Hence, you want to build the switch table out of line. That gets a bit more
cryptic and doesn't do the right thing if you need access to local variables
in the switch cases.

I used to think switch wasn't needed. I may have just convinced myself
otherwise -- though obviously the appropriate effect can be achieved with an
if statement.

This also points to one optimization I've been thinking it might be useful
for the compiler to make: If an inner function definition doesn't need to be
nested, then it could be promoted out to an outer scope and referenced as an
upvalue thereby allowing it to be created only once rather than each time
through the outer function. Where this breaks, however, is with respect to
function environments. Hence, it might only work if the inner function also
referenced no globals. Example:
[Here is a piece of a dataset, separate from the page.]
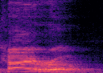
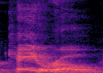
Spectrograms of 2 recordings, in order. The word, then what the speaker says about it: Cairo: a tour of the USS Cairo or Koo as it's sometimes pronounced which is a gunboat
    function outer()
        pcall( function( arg1, arg2 ) "Do something" end, param1, param2 )

Could be translated to:

    local function inner( arg1, arg2 ) "Do something" end
        -- Create the function once

    function outer()
        pcall( inner, param1, param2 )

Maybe the compiler already does this?

Or this could be another case of wanting lightweight, stack-allocated values
that get turned into heavier values if they escape. See the recent tuple


on 9/1/04 8:47 AM, Warren Merrifield at wrote:

> True, that does look very cryptic, but if you wrap it all up with real
> names, I think that it's not too odd, really. And learning to think
> like this is a key to using Lua well, IMHO. I've used the foo["bar"]
> syntax here, rather than, as I think it's clearer in this
> instance.
> -- Example switch. I've put it inside it's own function for clarity.
> function doswitch(case)
>   -- I'll assert here, but you could default by calling another
>   -- function if the case argument is nil.
>   assert(type(case)=="string");
>   local switch = {};
>   switch["attack"] = function()
>       -- Either write the attack behaviour in here, or refer to
>       -- an external function library here.
>   end
>   switch["defend"] = function()
>       -- Either write the defend behaviour in here, or refer to
>       -- an external function library here.
>   end
>   return switch[case]();
> end
> -- Example usage
> state = "attack";
> action = doswitch(state);
> On Wed, 1 Sep 2004 18:38:54 +0300, Asko Kauppi <> wrote:
>> Face it, that looks really cryptical for the newcomer.
>> Personally, I would welcome select/case/default into the language, but
>> then again, using lookups (in other ways than what you describe here)
>> generally diminishes the need itself for a switch statement.  But it
>> wouldn't hurt, either.
>> -ak
>> 1.9.2004 kello 18:00, David Given kirjoitti:
>>>  I may be being a killjoy, but:
>>> ({
>>>       [0] = function ()
>>>               print(0)
>>>       end,
>>>       [1] = function ()
>>>               print(1)
>>>       end
>>> }[value] or function ()
>>>       print("default")
>>> end)()